What is the future of restoration fairs?

Jun 27, 2022

We all know well how the last two years went and we are aware that returning to meeting in person, however hoped for, still brought some fears with it. But it was worthed it.

In fact meetings and interactions among participants were the best part of the fair.

The Salone itself was not self-referential at all. The location, a stone’s throw from the most important historical monuments of the city, wanted to offer a different vision from the one conceived years ago, not a mere exhibition of products, services and publishing but something that goes beyond them.

As far as technology is concerned, at the booths non-destructive approaches, and imaging techniques were protagonists. The famous Kremer company was present with their usual colour display stand of and then the publishing companies with lots of books, all interesting and precious. At the same time it was possible to access stands and virtual contributions on the web.

However, the real interest was for the presentations and the several meetings organised. In the rooms  (a little small for the audience attending), several topics were debated ranging from restoration to promotion.

One among the many talks we enjoyed was the story of the experiences made by two young restorers, Francesco Baudone and Anne Claire Sulpice, who, after an internship abroad on objects not properly studied, managed to involve and excite the audience in the event entitled “Ukilo-e: investigations on possible methods of conservative intervention and restoration “.
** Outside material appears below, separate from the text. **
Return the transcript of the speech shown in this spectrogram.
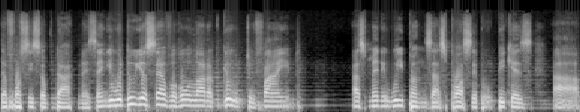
the forces of darkness. And you will do yourself a whole lot of good to find as many weapons as possible because uh,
In general, the physical closeness between speakers and listeners encouraged a real confrontation, almost as if one were conversing inside a large living room.

During our seminar, we tried to propose a contribution with different-from-the-usual subject. Nothing that concerning a publication or the finding of a restoration. Instead we decided to tell how restorers, art historians and diagnosticians started together, and with constant dialogue, to study and understand an artwork in its various aspects: the material used, the history of conservation, the scholarly findings. As a result, the attribution of the painted Cross of the Museum of San Casciano, today supposedly by the master of San Lucchese could instead be by another artist. The art historian Dr. Matteuzzi, director of the Museum of San Casciano Val di Pesa, illustrated the first findings of the in-depth study she is carrying out on this work. The restorers of the Florentine laboratory “l’Atelier” discussed their first observations on the subject, also showing the first cleaning tests and the first considerations on the state of conservation taking into account the previous documented restorations. Finally, we, at Art-Test, presented our diagnostic project, i.e. what led us to choose the types of investigation proposed and the first considerations deriving from the analyses carried out, in particular radiography and reflectography.

In the aftermath of this fair, we can say that, in our opinion, fairs must increasingly be a “multi-layered” meeting places, where the various aspects of conservation and restoration are discussed in a practical and critical manner. Where the physical space merges with the digital space. Moreover, we would like that the Florence fair could offer an opportunity to visit the many restoration studios of the city, and, why not, of other the Italian cities, and also laboratories like ours, in order to understand how much technology and investigations may be the added value for the whole translation process of our past into the near future

Emanuela Massa
(Emanuela Massa)